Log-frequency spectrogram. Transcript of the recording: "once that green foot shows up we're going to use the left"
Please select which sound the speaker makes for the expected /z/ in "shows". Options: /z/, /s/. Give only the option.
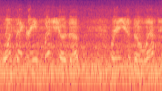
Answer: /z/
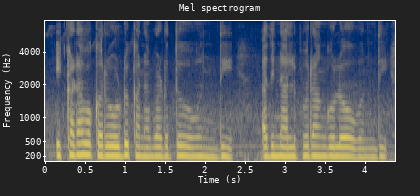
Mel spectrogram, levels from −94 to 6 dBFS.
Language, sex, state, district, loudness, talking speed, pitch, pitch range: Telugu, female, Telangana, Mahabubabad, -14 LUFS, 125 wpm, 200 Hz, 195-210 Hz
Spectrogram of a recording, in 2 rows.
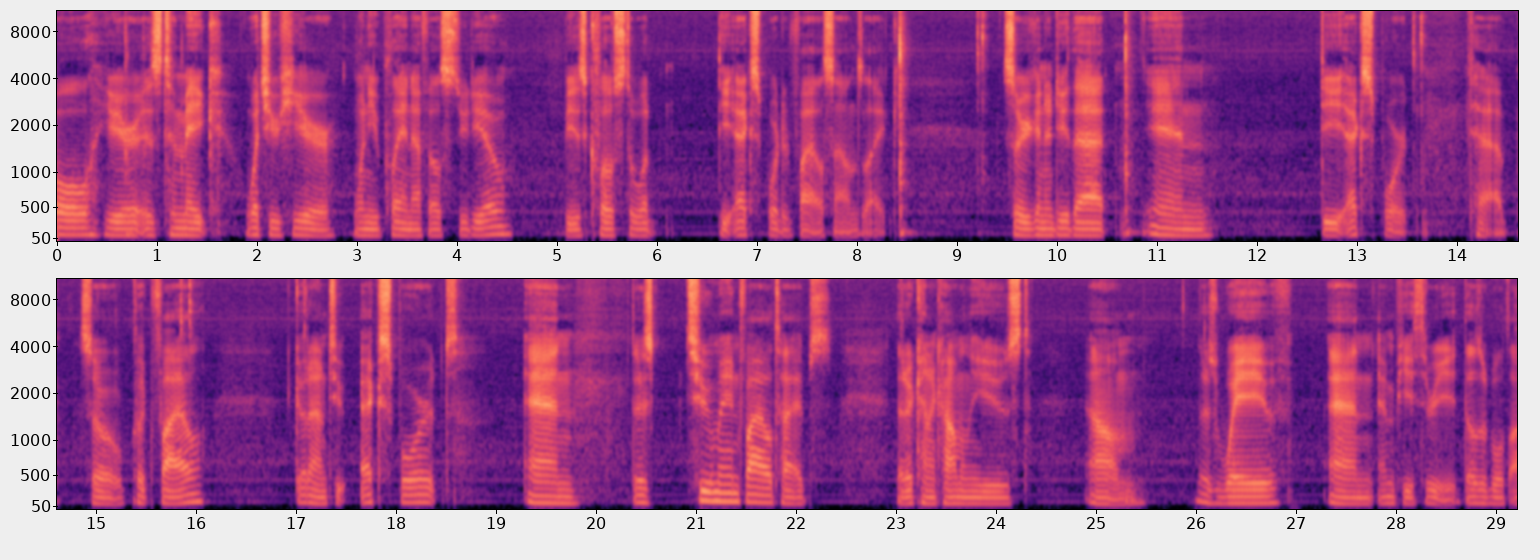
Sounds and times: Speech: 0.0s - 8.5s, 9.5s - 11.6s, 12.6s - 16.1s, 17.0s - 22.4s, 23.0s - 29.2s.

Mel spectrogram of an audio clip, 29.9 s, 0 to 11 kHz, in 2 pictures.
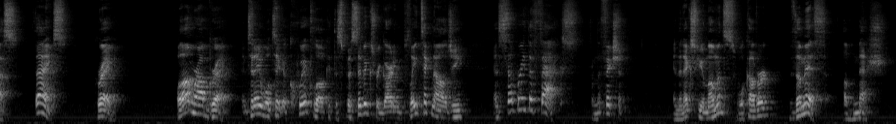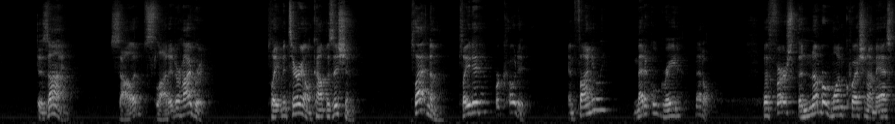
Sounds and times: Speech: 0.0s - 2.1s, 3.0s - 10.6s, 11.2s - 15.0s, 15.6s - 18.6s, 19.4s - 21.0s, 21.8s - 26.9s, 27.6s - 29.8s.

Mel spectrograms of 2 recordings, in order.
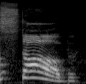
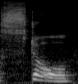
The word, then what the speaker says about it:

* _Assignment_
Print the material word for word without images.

* _Completed exercise_
Log-frequency spectrogram. Transcript of the recording: "once that green foot shows up we're going to use the left"
Please select which sound the speaker makes for the expected /z/ in "shows". Options: /z/, /s/. Give only the option.
Answer: /z/
Mel spectrogram, levels from −94 to 6 dBFS.
Language, sex, state, district, loudness, talking speed, pitch, pitch range: Telugu, female, Telangana, Mahabubabad, -14 LUFS, 125 wpm, 200 Hz, 195-210 Hz
Spectrogram of a recording, in 2 rows.
Sounds and times: Speech: 0.0s - 8.5s, 9.5s - 11.6s, 12.6s - 16.1s, 17.0s - 22.4s, 23.0s - 29.2s.

Mel spectrogram of an audio clip, 29.9 s, 0 to 11 kHz, in 2 pictures.
Sounds and times: Speech: 0.0s - 2.1s, 3.0s - 10.6s, 11.2s - 15.0s, 15.6s - 18.6s, 19.4s - 21.0s, 21.8s - 26.9s, 27.6s - 29.8s.

Mel spectrograms of 2 recordings, in order.
The word, then what the speaker says about it:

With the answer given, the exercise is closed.